Automatic dishwashing powders present another potential household hazard. Their high alkalinity and chlorine content has proven to be a dangerous combination, as many reported domestic accidents have attested.
Tri Nature’s alternative, Citrus Dishwashing Concentrate, is the greatest safety breakthrough ever within our range of household products. With the lowest pH of any powdered dishwashing product, it contains none of the caustic, alkaline or chlorinated compounds that have caused so much harm to children around the world.
A child who breaks through all the household safety precautions to get to it will survive the experience without sustaining permanent, irrevocable harm to the digestive tract or internal organs, which would surely be the result of
ingesting other powdered dishwashing products on the market.
The health and safety advantages of our other products over their supermarket counterparts are not so extreme. Nevertheless, each and every product in the Tri Nature range is very efficient and exceptionally gentle to the user and the environment.
This is Tri Nature’s philosophy – the philosophy of gentle chemistry.
Note from co-author Janet Saxton, of Victoria:
Brian McLean has written several articles for the New Vegetarian and Natural Health magazine. As an industrial and manufacturing chemist, having majored in organic chemistry, the publishers feel that he has a vast background and experience upon which to draw when answering general questions on potential safety issues surrounding the cleaning products present in today’s marketplace.
Brian’s previous articles are presented in NVNH on page 42 of the following issues – Winter 2003, Spring 2003 and
Summer 2003/4. Each of these issues is still in stock in the NHS Bookshop.
Acknowledgement from Brian McLean and Tracey Freinberger:

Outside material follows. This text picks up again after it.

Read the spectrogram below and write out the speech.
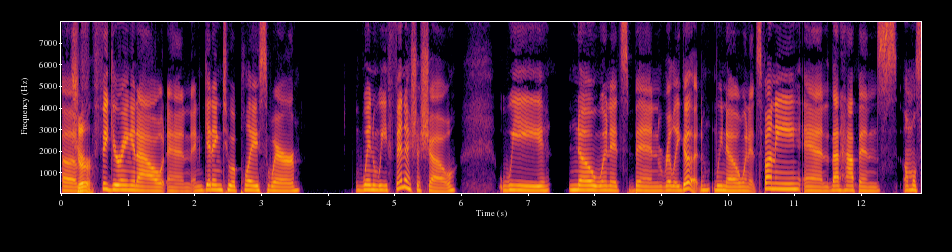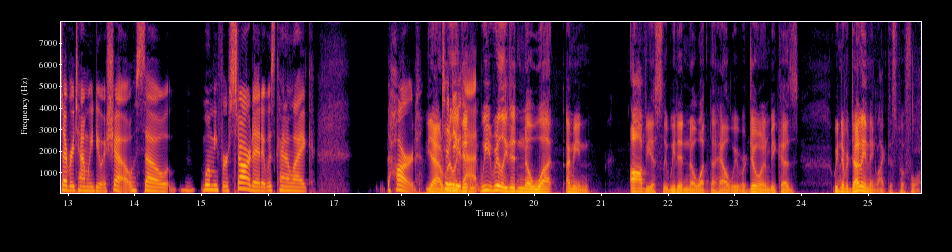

Thank you, Janet Saxton, for your tireless efforts to bring truth and enlightenment on issues such as these to the readers of NVNH – and your assistance with both subject matter and content.